-- INSTRUCTIONS FOR THE TASK --
At the line containing "Work out the", begin retyping, and stop after the last line of the data; add nothing.

(Collected data entries)
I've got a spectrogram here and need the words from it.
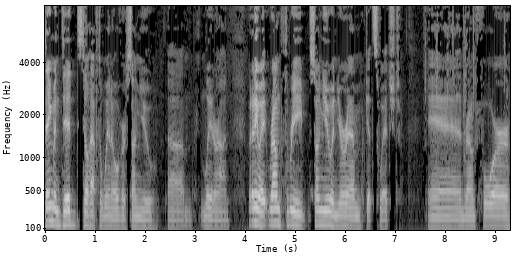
Sangman did still have to win over Sungyu um, later on. But anyway, round three, Sungyu and Uram get switched, and round four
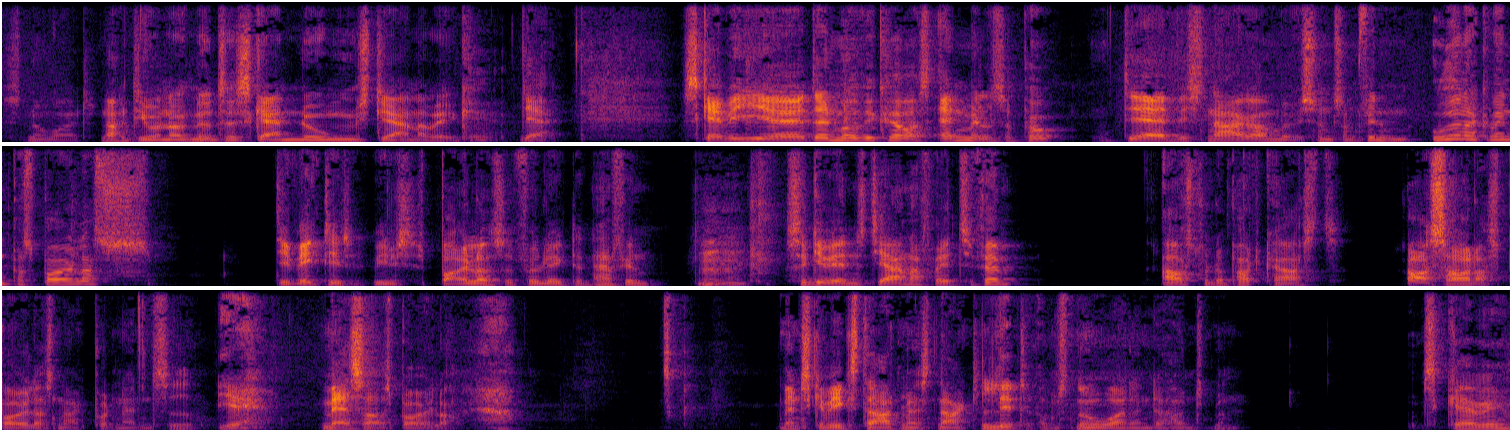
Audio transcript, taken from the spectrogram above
Snow White. Nå, De var nok nødt til at skære nogle stjerner væk. ja. Skal vi, øh, den måde vi kører vores anmeldelser på, det er, at vi snakker om, hvad vi synes om filmen, uden at komme ind på spoilers. Det er vigtigt. Vi spoiler selvfølgelig ikke den her film. Mm-hmm. Så giver vi den stjerner fra 1 til 5, afslutter podcast, og så er der spoilersnak på den anden side. Ja, Masser af spoiler. Men skal vi ikke starte med at snakke lidt om Snow White and the Huntsman? skal vi?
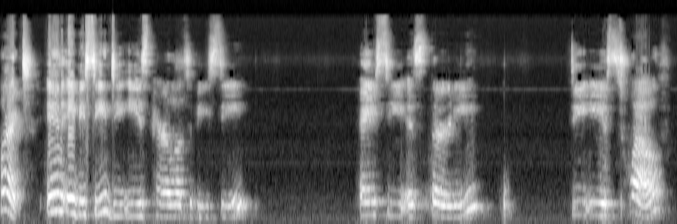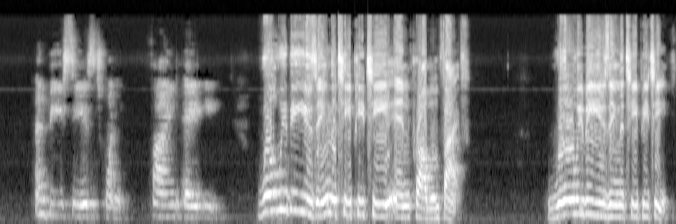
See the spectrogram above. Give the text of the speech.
All right, in ABC, DE is parallel to BC. AC is 30. DE is 12. And BC is 20. Find AE. Will we be using the TPT in problem 5? Will we be using the TPT?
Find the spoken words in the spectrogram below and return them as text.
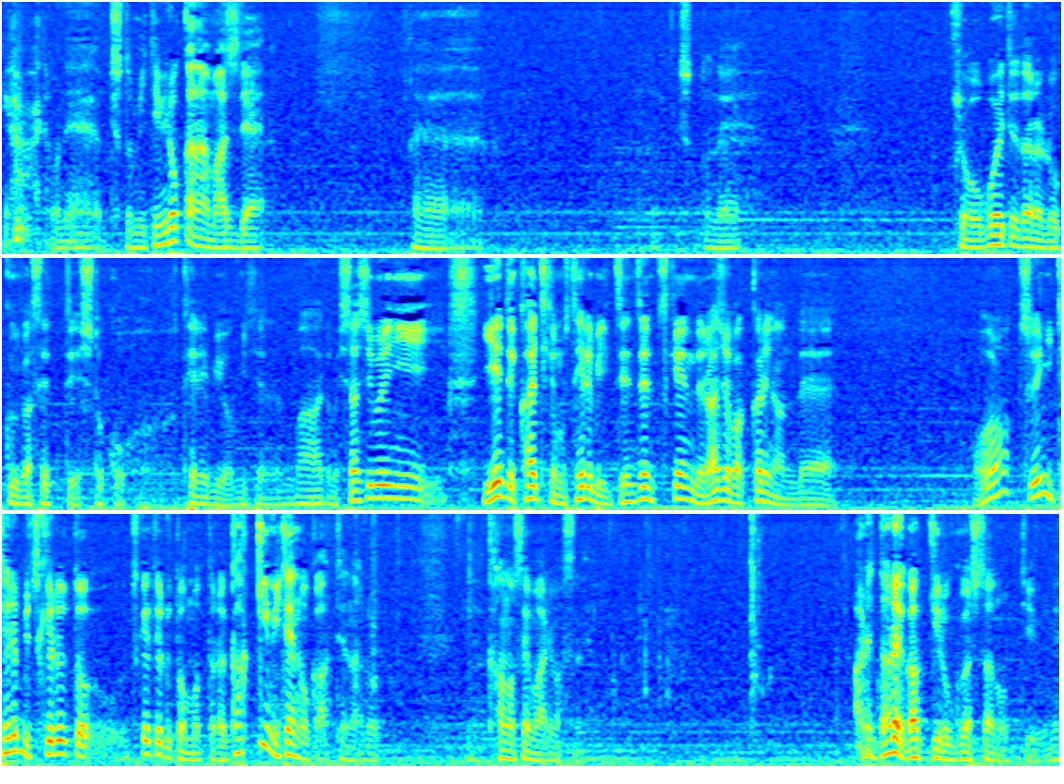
いやでもねちょっと見てみろっかなマジで。えー、ちょっとね今日覚えてたら録画設定しとこう。テレビを見てるまあでも久しぶりに家で帰ってきてもテレビ全然つけんでラジオばっかりなんで。あらついにテレビつけるとつけてると思ったら楽器見てんのかってなる。可能性もありますね。あれ誰楽器録画したのっていうね。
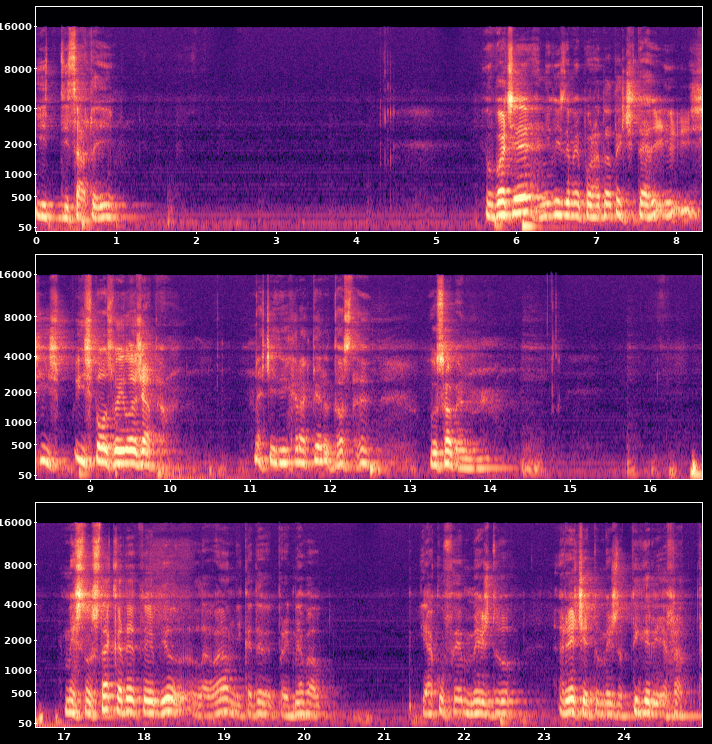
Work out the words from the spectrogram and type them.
и децата й. Обаче не виждаме по-нататък, че тя използва и лъжата. Значи един характер е доста особен. Местността, където е бил Лаван и където е преминавал Яков е между речето, между Тигър и Ефрат.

-- SOLUTION --
Work out the words from the spectrogram and type them.
и децата й. Обаче не виждаме по-нататък, че тя използва и лъжата. Значи един характер е доста особен. Местността, където е бил Лаван и където е преминавал Яков е между речето, между Тигър и Ефрат.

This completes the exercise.